Keeping Your Teeth and Gums Healthy for the Holidays

 

 

There is a lot to look forward to during the Holidays. Family, friends, time off, the joy of giving, World Peace (hopefully), and food. Food is the main ingredient in the recipe for a great holiday (I think). This time of year we are besieged by delicious food. From Thanksgiving dinner to New Years, turkey, ham, wine, cranberries, pumpkin pie, champagne, winter ales and oh! so many more kinds of food and drinks are set out before us to be unabashedly consumed while merrymaking with friends and family. Hopping from one house or party, to another, soaking up as much “holiday spirit” as possible, eating and drinking your way through the better part of 2 months is the norm. Trust me, I know. I do it every year. But during this series of decadent smorgasbords, there is one thing which I always remember to take good care of; my mouth.

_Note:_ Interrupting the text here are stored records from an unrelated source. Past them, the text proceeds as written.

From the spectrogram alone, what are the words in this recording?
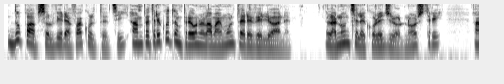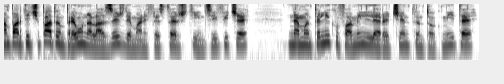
După absolvirea facultății, am petrecut împreună la mai multe revelioane. La anunțele colegilor noștri, am participat împreună la zeci de manifestări științifice, ne-am întâlnit cu familiile recent întocmite,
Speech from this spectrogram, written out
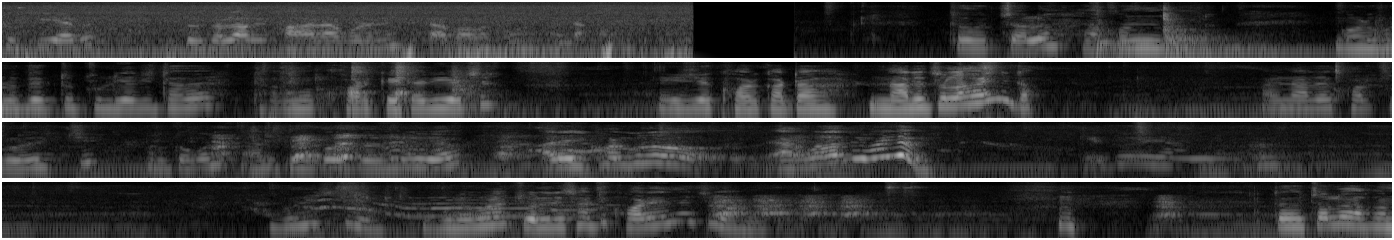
টুকি যাবে তো চলো আগে খাওয়া দাওয়া করে নিই তারপর আবার তোমার সঙ্গে দেখা তো চলো, এখন গরুগুলোকে একটু তুলিয়ে দিতে হবে। ঠাকুমা খড় কেটে দিয়েছে। এই যে খড় কাটা, নাড়ে তোলা হয়নি তো? আমি নাড়ে খড় তুলে দিচ্ছি, দুটো করে, আর তিন করে তুলে দিয়ে যাবে আর এই খড়গুলো একবেলাতেই হয়ে যাবে? বলিস কি? গুনে গুনে চল্লিশ ষাটি খড় এনেছি আমি। তো চলো এখন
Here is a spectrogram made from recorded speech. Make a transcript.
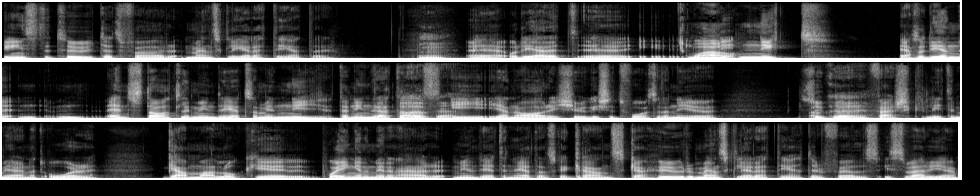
Institutet för mänskliga rättigheter. Eh, och det är ett eh, Wow. ny, nytt, alltså det är en, en statlig myndighet som är ny. Den inrättades Ah, okej. i januari 2022, så den är ju superfärsk, lite mer än ett år gammal. Och eh, poängen med den här myndigheten är att den ska granska hur mänskliga rättigheter följs i Sverige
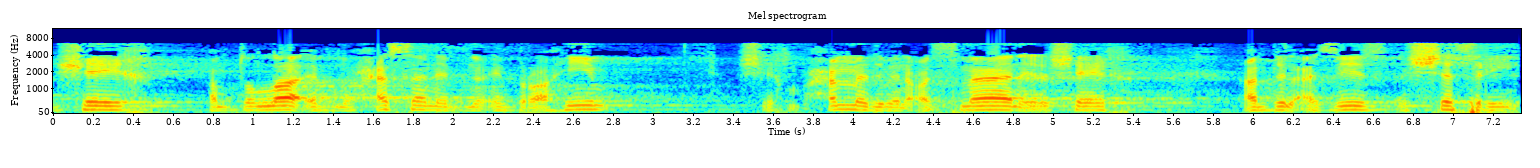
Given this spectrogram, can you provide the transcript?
ibn Hassan ibn Ibrahim, le Cheikh Mohammed ibn Uthman et le Cheikh Abdul Aziz al-Shathri,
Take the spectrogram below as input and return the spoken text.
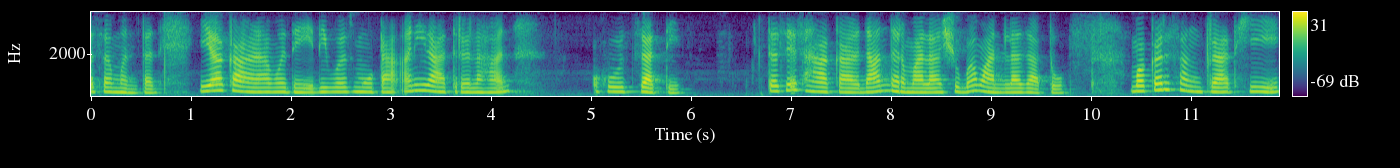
असं म्हणतात. या काळामध्ये दिवस मोठा आणि रात्र लहान होत जाते. तसेच हा काळ दानधर्माला शुभ मानला जातो. मकर संक्रांत ही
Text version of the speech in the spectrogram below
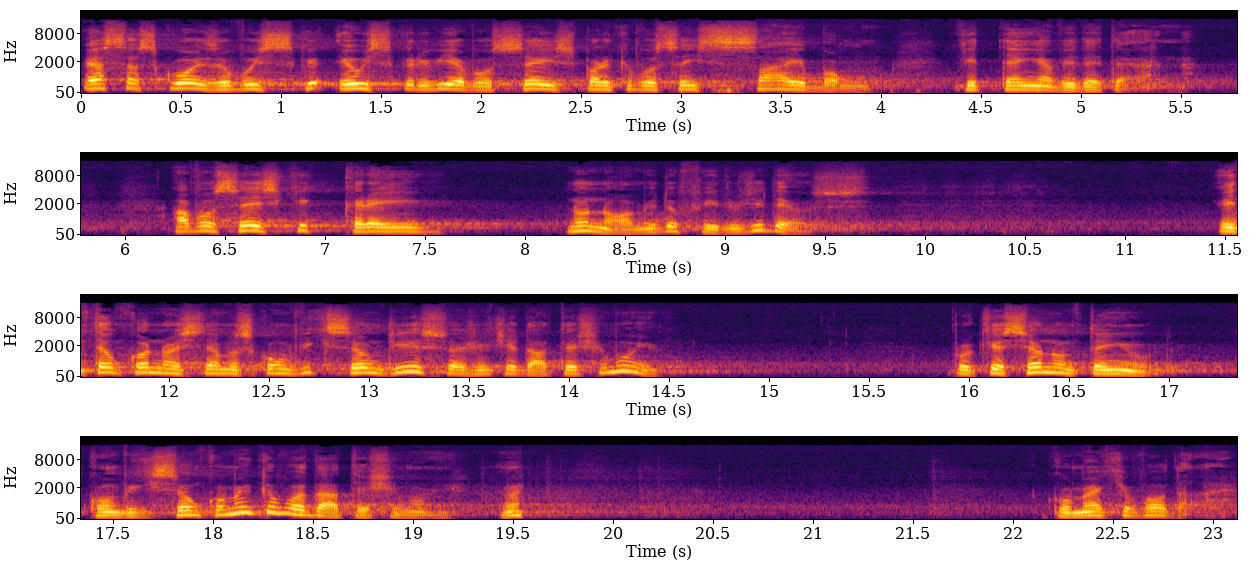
Essas coisas eu, eu escrevi a vocês para que vocês saibam que têm a vida eterna. A vocês que creem no nome do Filho de Deus. Então, quando nós temos convicção disso, a gente dá testemunho. Porque se eu não tenho convicção, como é que eu vou dar testemunho? Né? Como é que eu vou dar?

Yes, all of that edible goodness has a gateway to my overly-enthusiastic stomach, and that “gateway” needs some extra maintenance this time of year.

Holiday tooth and gum tips:

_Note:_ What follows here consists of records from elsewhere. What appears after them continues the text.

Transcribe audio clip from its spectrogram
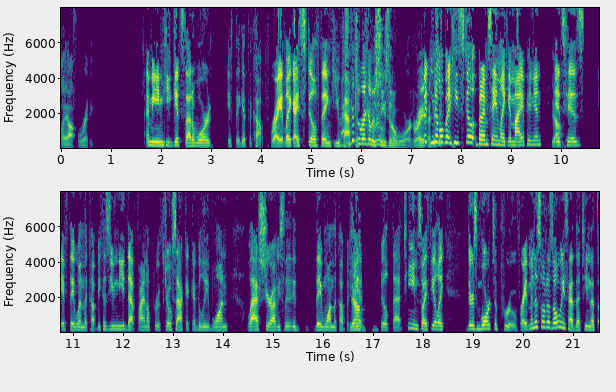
playoff ready. I mean, he gets that award if they get the cup, right? Like I still think you have think to. It's a regular prove. season award, right? But no, it... but he's still. But I'm saying, like in my opinion, yeah. it's his if they win the cup because you need that final proof. Joe Sakic, I believe, won last year. Obviously, they won the cup, but yeah. he had built that team. So I feel like there's more to prove, right? Minnesota's always had that team that's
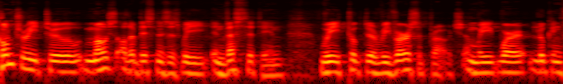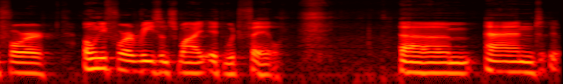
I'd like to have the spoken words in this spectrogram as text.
contrary to most other businesses we invested in, we took the reverse approach and we were looking for only for reasons why it would fail. Um, and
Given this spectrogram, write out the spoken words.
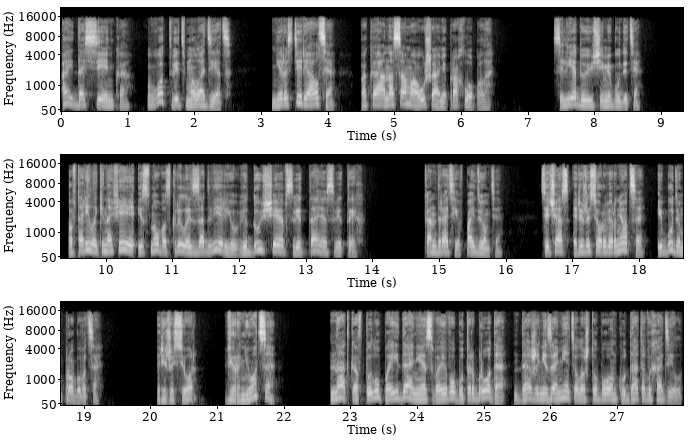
«Ай да Сенька, вот ведь молодец!» Не растерялся, пока она сама ушами прохлопала. «Следующими будете», — повторила кинофея и снова скрылась за дверью, ведущая в святая святых. «Кондратьев, пойдемте. Сейчас режиссер вернется и будем пробоваться». «Режиссер? Вернется? Надка в пылу поедания своего бутерброда даже не заметила, чтобы он куда-то выходил.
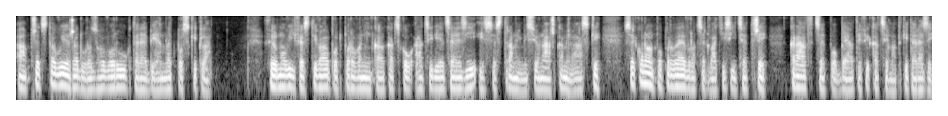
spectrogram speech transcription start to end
a představuje řadu rozhovorů, které během let poskytla. Filmový festival podporovaný kalkatskou arcidiecézí i sestrami misionářkami lásky se konal poprvé v roce 2003, krátce po beatifikaci matky Terezy.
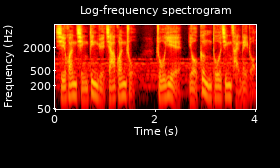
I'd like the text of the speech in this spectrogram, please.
喜欢请订阅加关注，主页有更多精彩内容。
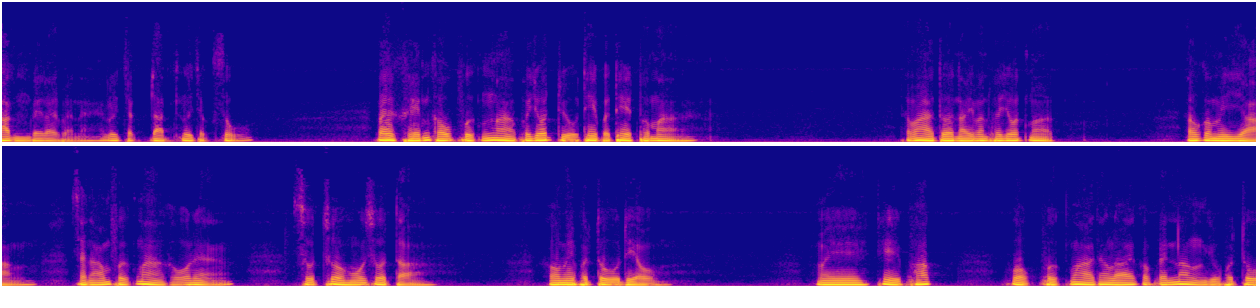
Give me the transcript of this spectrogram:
ดันไปได้แบบนะรู้จักดันรู้จักสู้ไปเข็นเขาฝึกมาพยศอยู่ที่ประเทศพม่าแต่ว่าตัวไหนมันพยศมากเขาก็มีอย่างสนามฝึกมาเขาเนี่ย สุดชั่วหูสุดตา เขามีประตูเดียว มีที่พักพวกฝึกมาทั้งหลายก็ไปนั่งอยู่ประตู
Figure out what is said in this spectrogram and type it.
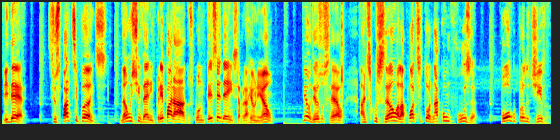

First thing I like to mention about the Holidays is: wine stains…everything. This is true of your lips, the rug, your teeth, clothes, your tongue…etc. Because of this, when I drink red wine at a family dinner or holiday party, I like to duck away quickly to rinse with a small amount of water after each glass. This helps to ensure I don’t end up with a crimson red/purple mouth after having a couple. This technique is pretty great for me as, after a couple glasses of some good red wine, my mouth starts opening a lot as I’m way more talkative.

Red is a festive color, and it’s also (referring to food and drinks) incredibly staining. Cranberries, beets, red chocolate velvet cake with red icing…these all can stain things (replace “teeth” with “things”). The same rinsing technique can be applied after eating those to help prevent heavy staining.

Here’s a tip which is very hard for me to follow: after that giant Holiday feast, groggily waddle up to the sink and brush your teeth before you sit down and fall into a food-induced coma. Leaving food on your teeth for long periods of time will contribute to both tooth decay and gum disease. I for one know I’ve had turkey stuck between my teeth, had just finished a glass of wine, had just polished off probably a pound of mashed potatoes and gravy, and then slipped into a deep, deep restful nap on the couch with holiday music in the air…then I remember waking up to the feeling of gross, fuzzy plaque on my teeth…stained red. Yeah, it wasn’t so great. With that graphically descriptive occurrence of lack of proper dental hygiene following a big holiday meal, remember to brush and floss. Heck! Even using a tooth pick or interproximal brush will help! Just try to get as much of the food and drink off your teeth as possible, by any means. This will help with the health of your teeth and gums over the holidays.

Dental Emergencies During the Holidays

NOTE: We know that around the Holiday Season, one can get extremely busy. Between cooking, shopping, and attending family functions, or being with friends, there isn’t much room for anything else. One thing to remember, however, is that if you do experience anything that is adversely affecting you leading UP TO the Holidays, make sure you get it checked out BEFORE you have no time to. There are many dental offices that close around the Holiday Season, so get it checked out before they do.

These happen…often. Biting into a turkey bone and cracking a tooth, fillings coming out from sticky foods, painful cavities, pieces of food getting stuck between tooth and gum, getting infected, and many more common dental emergencies occur over the holidays. There isn’t many things you can do to prevent these from happening, but I will say a couple things on the matter:

  • Regular dental checkups, at least every 6 months, help detect dental problems before they turn into emergencies. I mean, it’s true. If you are aware of a problem before it becomes worse, at least you have the opportunity to fix it before it becomes a painful experience.
  • Brushing and Flossing! Food can get stuck down under the gums, and if not removed, that area can easily become infected. Flossing and brushing help to remove food debris from between the teeth and just below the gum line.
  • Avoid chewing on spots in your mouth already causing you trouble. If there is already a sore, or somewhat painful are of your gums or teeth, don’t exacerbate the situation by subjecting the area to more work. Try to steer clear of those areas.